What is the Perfume Project?

This blog is a constantly evolving forum for thoughts on perfume, perfume-making, plants (especially orchids and flora of the Pacific Northwest) and life in general. It started out chronicling the adventures of Olympic Orchids Perfumes, established in July 2010, and has expanded in other directions. A big part of the blog is thinking about the ongoing process of learning and experimentation that leads to new perfumes, the exploration of perfumery materials, the theory and practice of perfume making, the challenges of marketing perfumes and other fragrance products, and random observations on philosophy and society. Spam comments will be marked as such and deleted; any comments that go beyond the boundaries of civil discourse will also be deleted. I am grateful to all of you, the readers, who contribute to the blog by commenting and making this a truly interactive perfume project.

Sunday, August 21, 2016


It is always gratifying to come home from a trip and see orchids that are not only alive, but blooming. The ones that greeted me after this summer’s vacation were Cattleya bicolor, Cattleya jenmannii, and a new one, Ansellia africana This plant has been sitting in the greenhouse for several years doing nothing, so it was a surprise to see it burst out into a big spray of bright yellow flowers with a lot of dark brown spots – a semi-abstract leopard print.

The flowers are lightly fragrant, somewhat like a combination of woody phenol and vanilla! I’m not sure this would make a very good perfume, but it’s an interesting scent.

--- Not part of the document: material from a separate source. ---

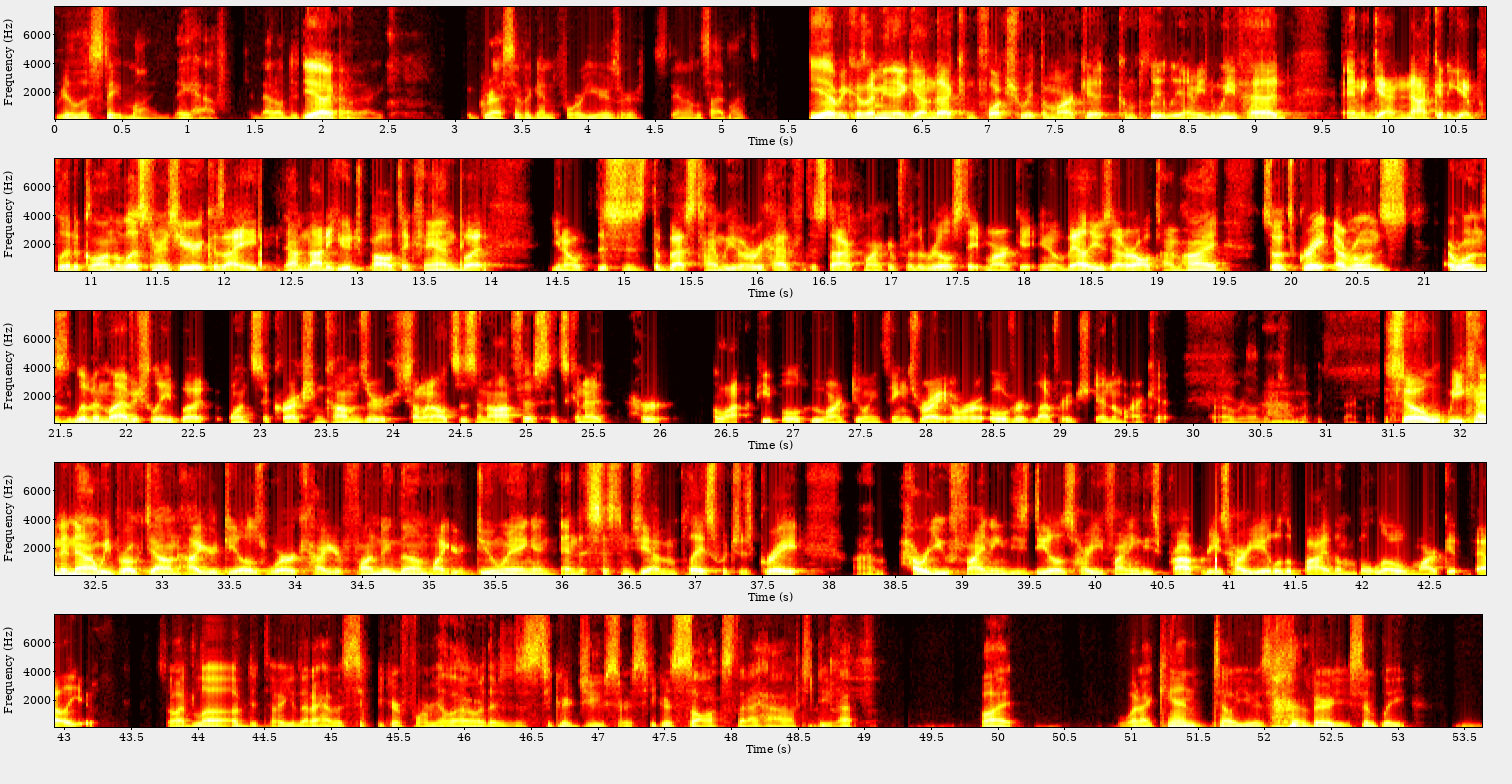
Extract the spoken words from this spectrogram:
real estate mind they have, and that'll determine Yeah. whether I aggressive again four years or stand on the sidelines. Yeah, because I mean, again, that can fluctuate the market completely. I mean, we've had, and again, not going to get political on the listeners here because I I'm not a huge politic fan, but you know, this is the best time we've ever had for the stock market, for the real estate market. You know, values at our all time high, so it's great. Everyone's everyone's living lavishly, but once a correction comes or someone else is in office, it's going to hurt a lot of people who aren't doing things right or over leveraged in the market. Or over-leveraging, Um, yep, exactly. So we kind of now we broke down how your deals work, how you're funding them, what you're doing, and, and the systems you have in place, which is great. Um, how are you finding these deals? How are you finding these properties? How are you able to buy them below market value? So I'd love to tell you that I have a secret formula or there's a secret juice or a secret sauce that I have to do that. But what I can tell you is very simply,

This species is native to a good part of tropical Africa. The plant is reasonably attractive, looking sort of like a dendrobium, with tall, upright, succulent canes and broad, elongate leaves. It seems to take a lot of abuse - heat, cold, drought, and general neglect.

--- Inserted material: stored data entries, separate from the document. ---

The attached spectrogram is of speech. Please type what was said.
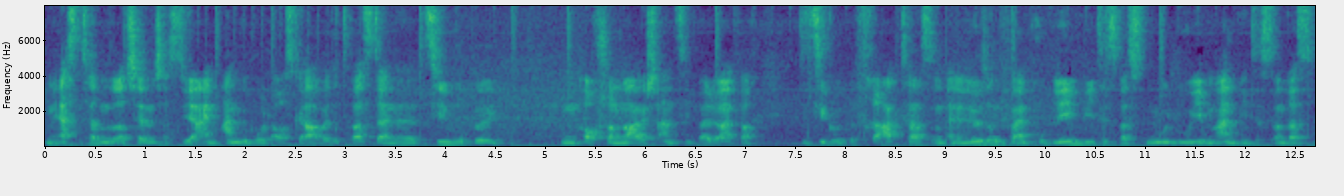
im ersten Teil unserer Challenge hast du ja ein Angebot ausgearbeitet, was deine Zielgruppe auch schon magisch anzieht, weil du einfach die Zielgruppe befragt hast und eine Lösung für ein Problem bietest, was nur du eben anbietest und was,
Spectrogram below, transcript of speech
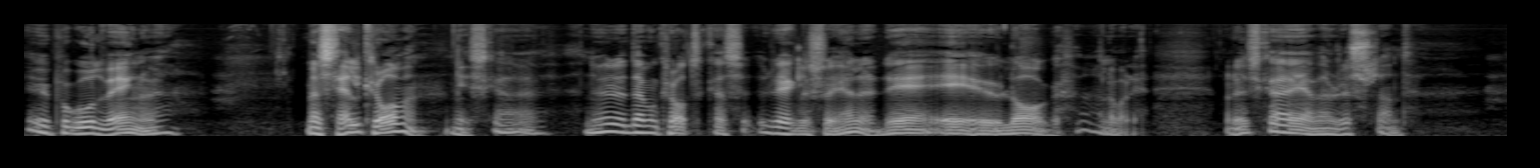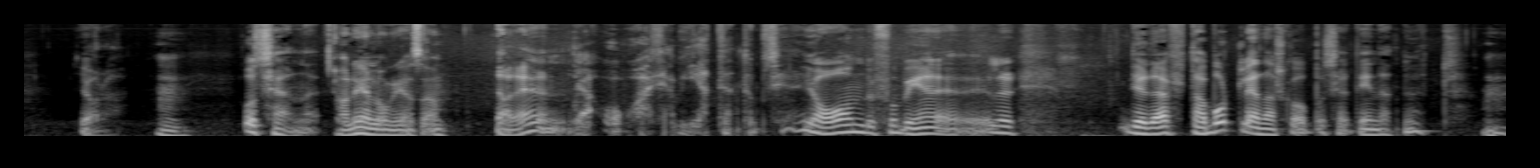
är ju på god väg nu. Men ställ kraven. Ni ska, nu är det demokratiska regler som gäller. Det är EU-lag eller vad det är. Och det ska även Ryssland göra. Mm. Och sen... Ja, det är en lång resa. Ja, det är en, ja jag vet inte. Ja, om du får be, eller Det är därför, ta bort ledarskap och sätt in ett nytt. Mm.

According to the IOSPE (Internet Orchid Species Photo Encyclopedia), the pseudobulbs have traditionally been used for medicinal purposes, as an emetic, cough remedy, and to “cure madness”. Zulu lore has it that wearing the pseudobulbs can prevent an ex-lover from having children. Regardless of any therapeutic value, it’s a beautiful plant.

[Photos are mine. If you look closely, you can see seed pods starting to grow.]

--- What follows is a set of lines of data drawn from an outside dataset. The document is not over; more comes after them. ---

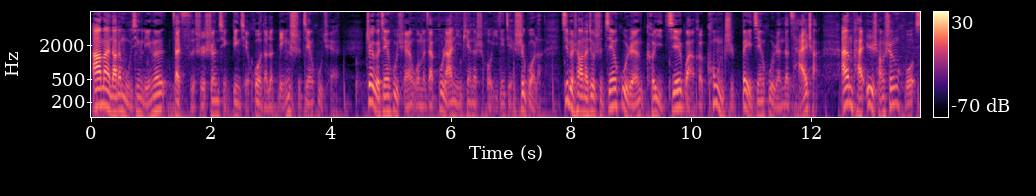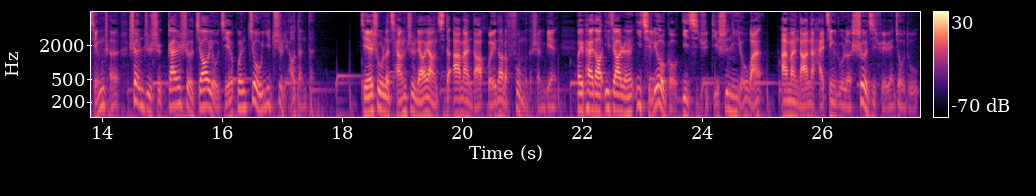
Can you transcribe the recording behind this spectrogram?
阿曼达的母亲林恩在此时申请并且获得了临时监护权。这个监护权我们在布兰妮篇的时候已经解释过了，基本上呢就是监护人可以接管和控制被监护人的财产，安排日常生活行程，甚至是干涉交友、结婚、就医、治疗等等。结束了强制疗养期的阿曼达回到了父母的身边。被拍到一家人一起遛狗，一起去迪士尼游玩。阿曼达呢，还进入了设计学院就读，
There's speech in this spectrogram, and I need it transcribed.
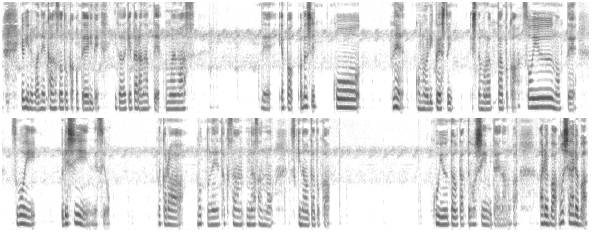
よければね感想とかお便りでいただけたらなって思います。でやっぱ私こうねこのリクエストしてもらったとかそういうのってすごい嬉しいんですよ。だからもっとねたくさん皆さんの好きな歌とかこういう歌歌ってほしいみたいなのがあればもしあれば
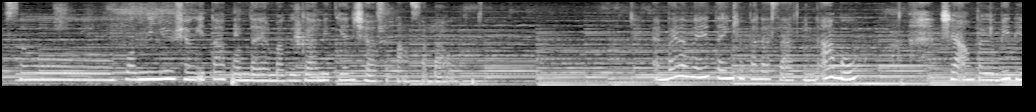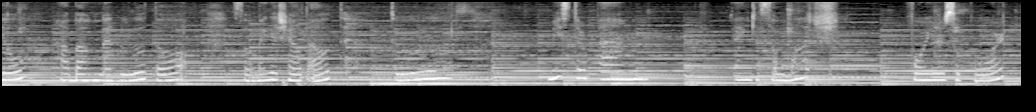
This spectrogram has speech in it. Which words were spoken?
So, huwag ninyo siyang itapon dahil magagamit yan siya sa pangsabaw. And by the way, thank you pala sa aking amo. Siya ang taga-video habang nagluluto. So, mega shout out to Mr. Pang. Thank you so much for your support.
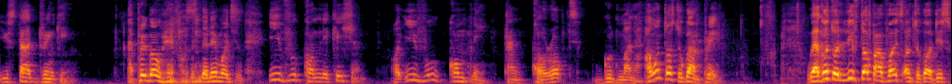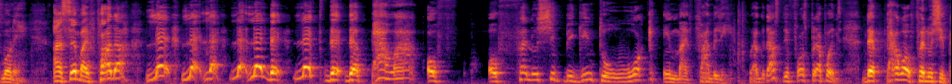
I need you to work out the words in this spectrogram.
you start drinking. I pray God will help us in the name of Jesus. Evil communication or evil company can corrupt good manner. I want us to go and pray. We are going to lift up our voice unto God this morning and say, My Father, let let let let, let the let the, the power of of fellowship begin to work in my family. That's the first prayer point. The power of fellowship.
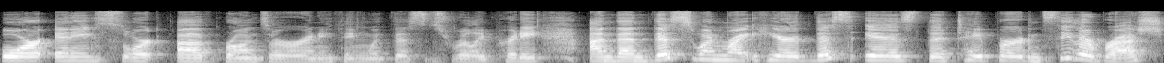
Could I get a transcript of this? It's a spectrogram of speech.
or any sort of bronzer or anything with this. Is really pretty. And then this one right here this is the tapered concealer brush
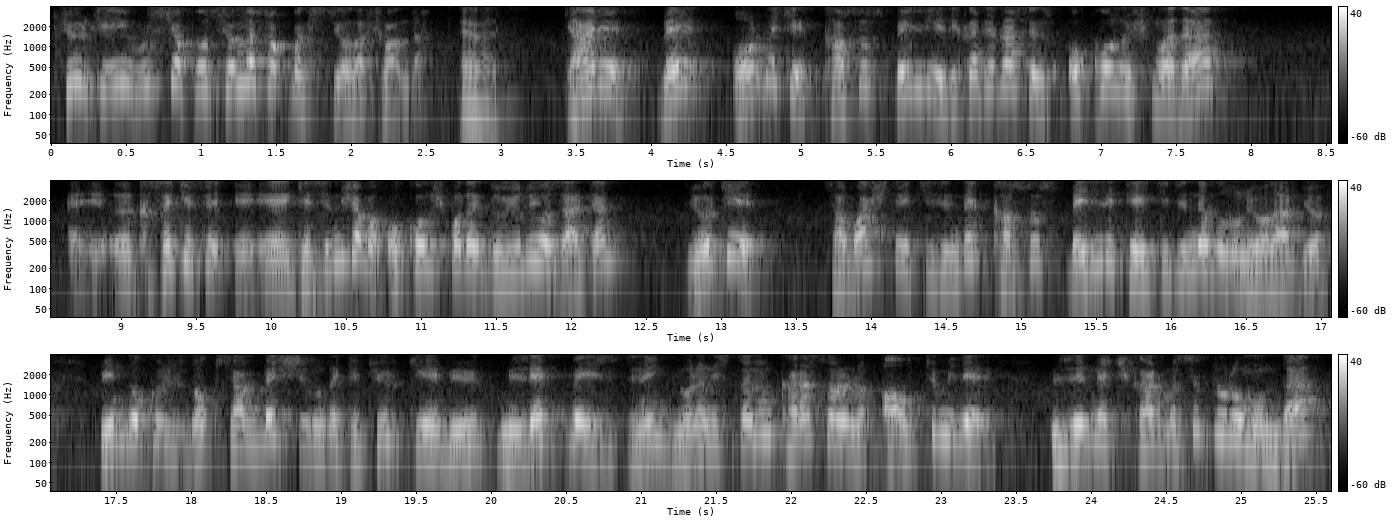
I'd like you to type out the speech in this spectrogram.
Türkiye'yi Rusya pozisyonuna sokmak istiyorlar şu anda. Evet. Yani ve oradaki kasus belliye dikkat ederseniz o konuşmada e, e, kısa kesi, e, e, kesilmiş ama o konuşmada duyuluyor zaten. Diyor ki savaş tehditinde kasus belli tehditinde bulunuyorlar diyor. 1995 yılındaki Türkiye Büyük Millet Meclisi'nin Yunanistan'ın kara sorunu 6 mile üzerine çıkarması durumunda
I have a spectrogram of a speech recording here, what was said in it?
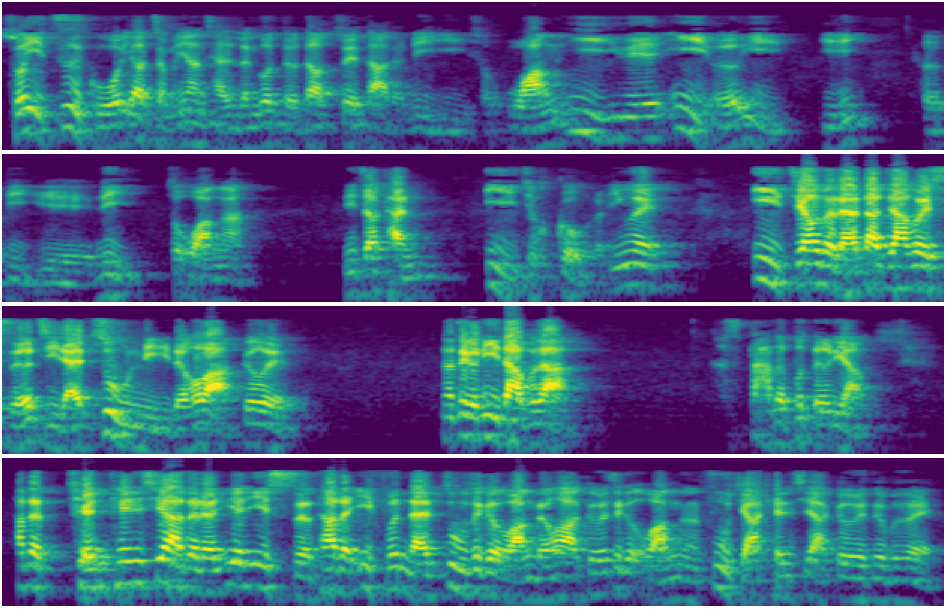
所以治国要怎么样才能够得到最大的利益？说王义曰义而已，矣何必曰利？说王啊，你只要谈义就够了，因为义交的来，大家会舍己来助你的话，各位，那这个利大不大？大的不得了。他的全天下的人愿意舍他的一分来助这个王的话，各位这个王呢，富甲天下，各位对不对？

  1. Oh my god, make a cattleya jenmanii perfume. I don't know if yours does this or if you've smelled it at the right time of day and age, but I swear sometimes I can detect a bit of jasmine (the kind used in jasmine tea) in there, but that's my second favorite cattleya fragrance. The fist is leudenmanniana. That is what heaven smells like.

    1. Missanna, both of these Cattleya species have wonderful fragrances that seem to change throughout the day. They also seem to vary from one plant to another.